:: Problem ::
From the first line to the last, retype the records exactly without their images.

━━━ Data under study ━━━

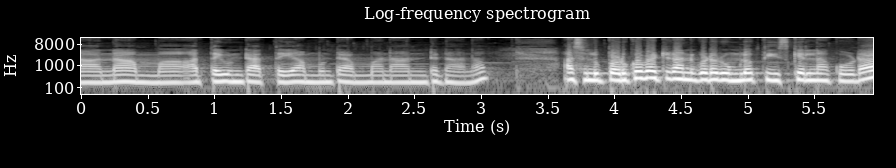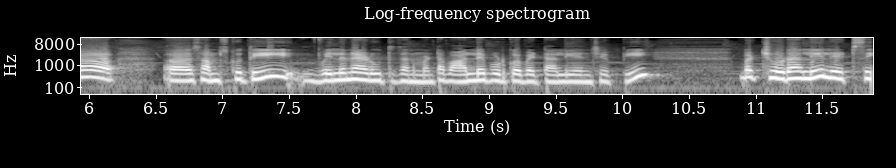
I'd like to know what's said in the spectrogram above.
నాన్న అమ్మ అత్తయ్య ఉంటే అత్తయ్య అమ్మ ఉంటే అమ్మ నాన్న అంటే నాన్న. అసలు పడుకోబెట్టడానికి కూడా రూమ్లోకి తీసుకెళ్ళినా కూడా సంస్కృతి వీళ్ళనే అడుగుతుంది అనమాట వాళ్ళే పడుకోబెట్టాలి అని చెప్పి. బట్ చూడాలి లెట్స్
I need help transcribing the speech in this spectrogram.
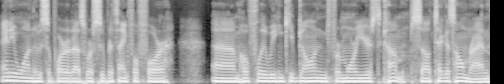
Anyone who supported us, we're super thankful for. Um, hopefully, we can keep going for more years to come. So, take us home, Ryan.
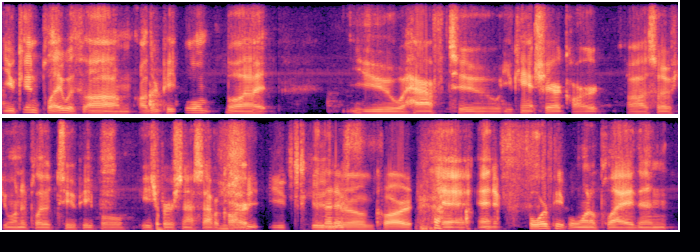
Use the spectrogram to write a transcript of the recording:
you can play with um, other people, but you have to. You can't share a cart. Uh, so if you want to play with two people, each person has to have a cart. Each get your if- own cart. yeah, and if four people want to play, then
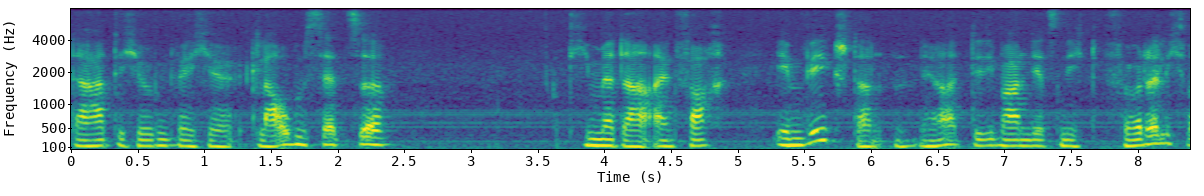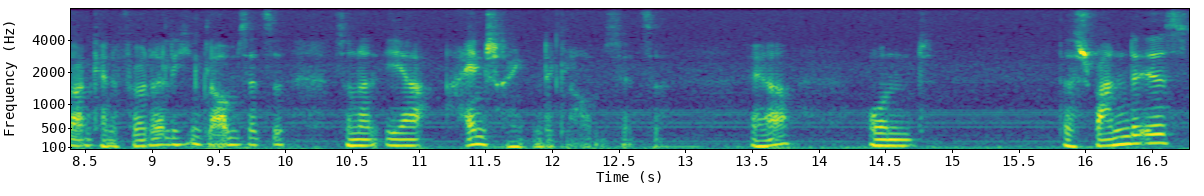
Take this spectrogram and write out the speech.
da hatte ich irgendwelche Glaubenssätze, die mir da einfach im Weg standen. Ja, die waren jetzt nicht förderlich, waren keine förderlichen Glaubenssätze, sondern eher einschränkende Glaubenssätze. Ja, und das Spannende ist,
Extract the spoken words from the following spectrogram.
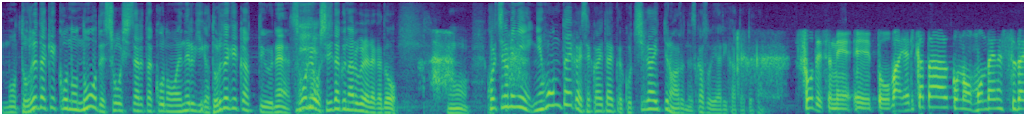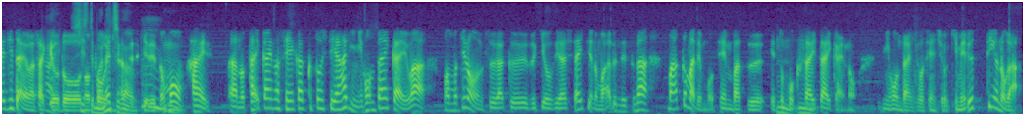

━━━

:: Written reply ::
I'd like to know what's said in the spectrogram above.
నాన్న అమ్మ అత్తయ్య ఉంటే అత్తయ్య అమ్మ ఉంటే అమ్మ నాన్న అంటే నాన్న. అసలు పడుకోబెట్టడానికి కూడా రూమ్లోకి తీసుకెళ్ళినా కూడా సంస్కృతి వీళ్ళనే అడుగుతుంది అనమాట వాళ్ళే పడుకోబెట్టాలి అని చెప్పి. బట్ చూడాలి లెట్స్
I need help transcribing the speech in this spectrogram.
Anyone who supported us, we're super thankful for. Um, hopefully, we can keep going for more years to come. So, take us home, Ryan.
Use the spectrogram to write a transcript of the recording:
you can play with um, other people, but you have to. You can't share a cart. Uh, so if you want to play with two people, each person has to have a cart. Each get your if- own cart. yeah, and if four people want to play, then
Take this spectrogram and write out the speech.
da hatte ich irgendwelche Glaubenssätze, die mir da einfach im Weg standen. Ja, die waren jetzt nicht förderlich, waren keine förderlichen Glaubenssätze, sondern eher einschränkende Glaubenssätze. Ja, und das Spannende ist,
Extract the spoken words from the following spectrogram.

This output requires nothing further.